I wake, your side of the bed’s empty.
I can’t recall what’s been resolved,
what still teeters like a wineglass
balanced on the edge of a table.
I rummage through negatives,
shadows of you I met in passing.
A breeze writhes in the curtain,
the wildfire across the valley lunges but never leaps.
I’m receiving postcards twice a month
from a man with the same name
as our son who died in the war.
I imagine that you stir minutes later,
you wonder if you fell asleep on a train
& missed your stop, spinning to see me,
or not, as I saw you, or didn’t,
how we pass each other in a corridor,
blind with searching, mumbling in the quiet,
what’s next? what’s next? what’s next?
John Amen is the author of five collections of poetry; most recently, strange theater (New York Quarterly Books), which was a finalist for the Brockman-Campbell Award. His poetry, fiction, reviews, and essays have appeared in journals nationally and internationally, and his poetry has been translated into Spanish, French, Hungarian, Korean, and Hebrew.

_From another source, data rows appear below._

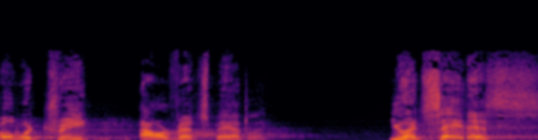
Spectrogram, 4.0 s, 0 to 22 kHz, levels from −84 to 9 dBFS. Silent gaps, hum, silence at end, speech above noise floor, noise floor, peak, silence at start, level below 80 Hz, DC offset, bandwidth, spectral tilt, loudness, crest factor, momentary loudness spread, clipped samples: none; none; 0 s; 44 dB; -68 dBFS; -6 dBFS; 0 s; -82 dBFS; under 0.1%; 14 kHz; -2.5 dB/octave; -24 LUFS; 18 dB; 11 LU; under 0.1%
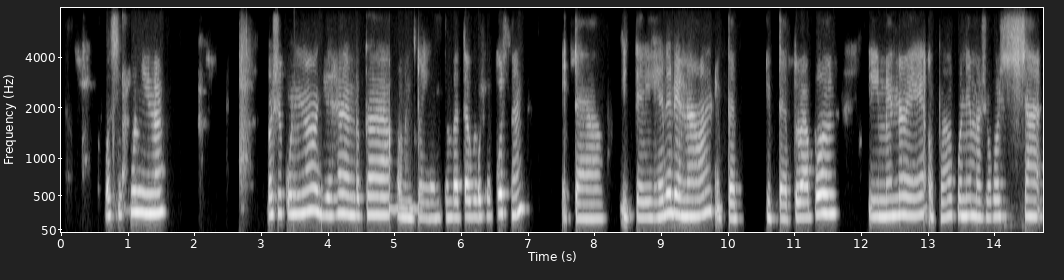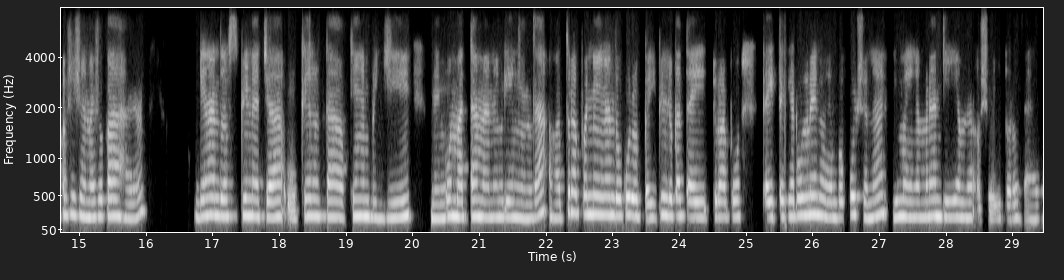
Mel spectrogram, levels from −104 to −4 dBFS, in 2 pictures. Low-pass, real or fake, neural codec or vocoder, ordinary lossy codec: 7.2 kHz; fake; codec, 16 kHz, 2 kbps, X-Codec, HuBERT features, trained on general audio; Opus, 32 kbps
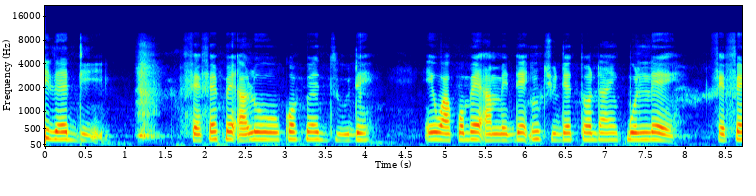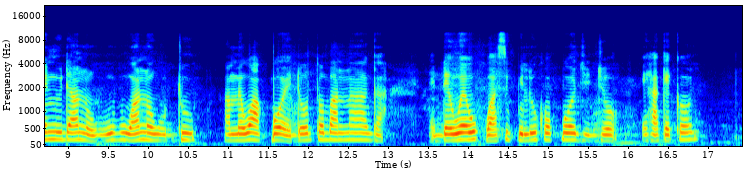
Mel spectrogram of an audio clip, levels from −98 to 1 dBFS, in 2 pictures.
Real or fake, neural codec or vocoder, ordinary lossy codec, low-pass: fake; codec, 24 kHz, 3.1 kbps, DualCodec; Opus, 64 kbps; 9.9 kHz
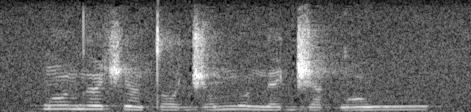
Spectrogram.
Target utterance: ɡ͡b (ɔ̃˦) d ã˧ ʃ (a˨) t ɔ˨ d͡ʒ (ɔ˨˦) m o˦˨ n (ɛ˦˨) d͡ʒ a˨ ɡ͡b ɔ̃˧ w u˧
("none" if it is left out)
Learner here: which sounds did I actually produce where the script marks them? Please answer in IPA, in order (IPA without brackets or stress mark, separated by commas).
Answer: ɔ̃˦, ã˨, ɔ˨˦, ɛ˧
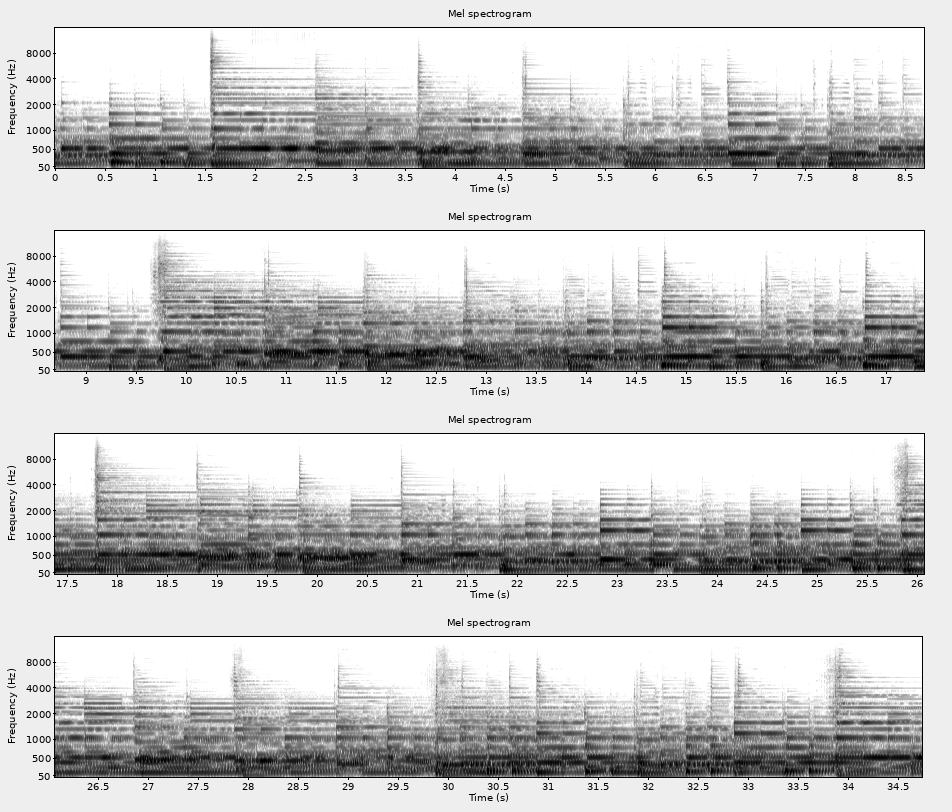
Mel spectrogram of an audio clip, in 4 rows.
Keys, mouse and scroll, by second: 0.1 shift+click, 0.3 shift+click, 0.5 shift+click, 1.0 KP_3, 1.5 shift+d, 3.9 drag, 4.4 KP_1, 4.8 shift+d, 5.8 shift+d, 6.8 scroll down 2, 6.9 shift+middle drag, 7.3 shift+d, 8.6 shift+d, 9.3-9.6 scroll down 1, 9.6 middle drag, 10.1 click, 10.4 KP_7, 10.7 g, 11.5 g, 13.2 middle drag, 13.6 KP_1, 14.6-15.6 drag, 16.5 click, 16.9 click, 18.2 click, 18.5 g, 20.0 KP_1, 20.3-21.0 scroll up 4, 20.6 shift+middle click, 21.2 s, 24.5 ctrl+z, 24.9 drag, 25.5 a, 25.8 g, 28.3 KP_3, 28.6-28.9 scroll down 4, 29.0 shift+middle click, 29.3 shift+middle click, 29.5-30.7 scroll up 6, 30.7-31.0 scroll up 4, 31.0 shift+middle drag, 31.3 g, 32.8-33.3 scroll down 2, 33.3 click, 33.9 click.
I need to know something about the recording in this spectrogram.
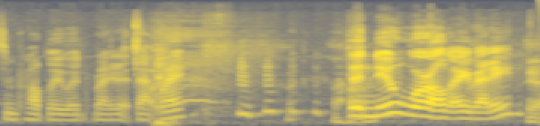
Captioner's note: laughing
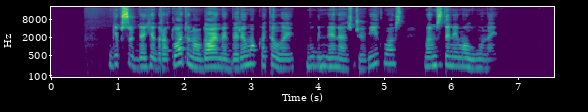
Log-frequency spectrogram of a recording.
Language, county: Lithuanian, Vilnius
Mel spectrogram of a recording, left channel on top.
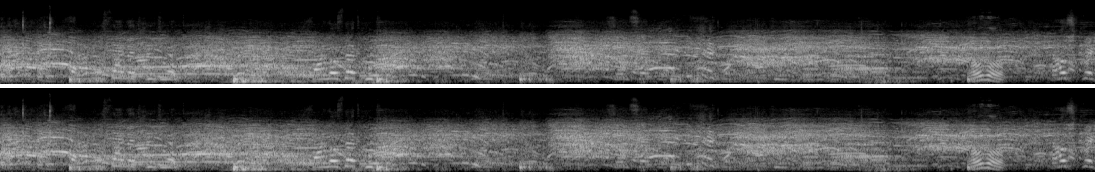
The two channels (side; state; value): both; identical; correlation 1.00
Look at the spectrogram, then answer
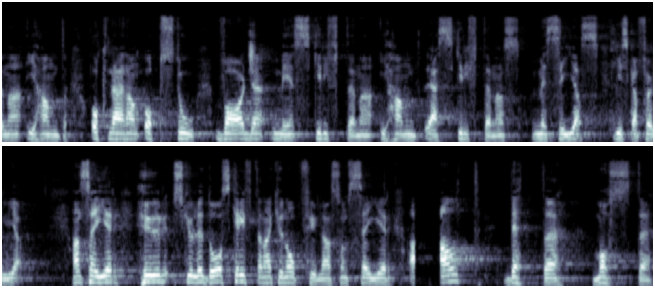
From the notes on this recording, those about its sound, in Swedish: Inspelad i Smyrnakyrkan, Göteborg 2011-04-21.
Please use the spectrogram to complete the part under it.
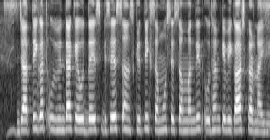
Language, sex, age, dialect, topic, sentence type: Magahi, female, 25-30, Western, banking, statement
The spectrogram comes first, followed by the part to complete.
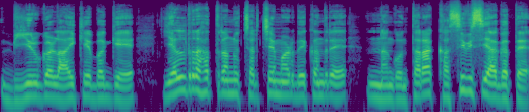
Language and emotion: Kannada, fearful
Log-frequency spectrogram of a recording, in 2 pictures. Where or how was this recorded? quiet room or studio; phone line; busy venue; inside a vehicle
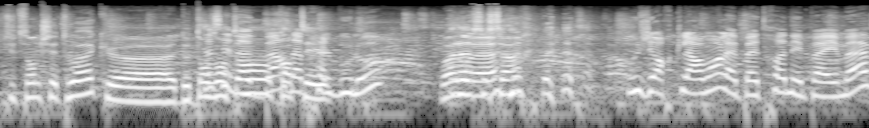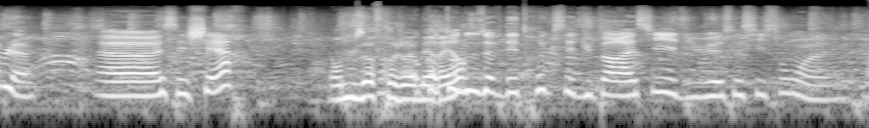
busy venue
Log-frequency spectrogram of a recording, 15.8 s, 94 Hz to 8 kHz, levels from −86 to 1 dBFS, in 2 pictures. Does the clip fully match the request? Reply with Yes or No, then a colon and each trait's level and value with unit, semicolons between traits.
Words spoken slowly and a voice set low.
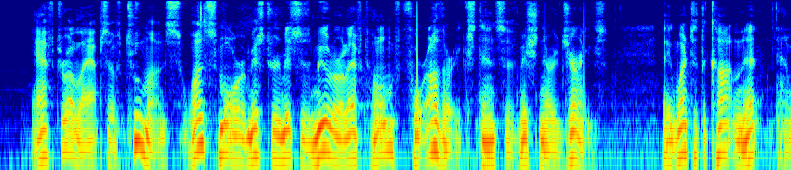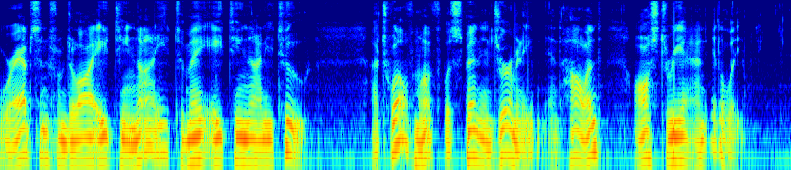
No: average, 165 wpm; low, 110 Hz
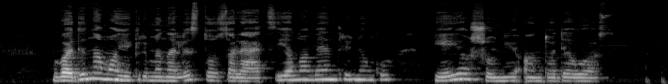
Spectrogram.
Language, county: Lithuanian, Kaunas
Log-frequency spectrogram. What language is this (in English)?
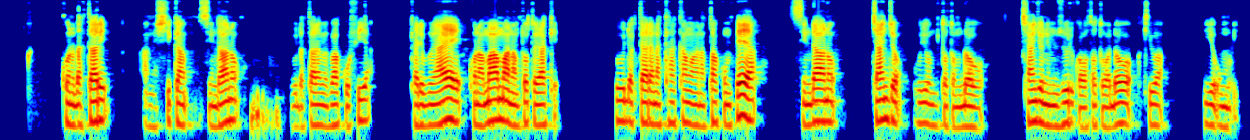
Swahili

He founded and continues to edit The Pedestal Magazine (www.thepedestalmagazine.com).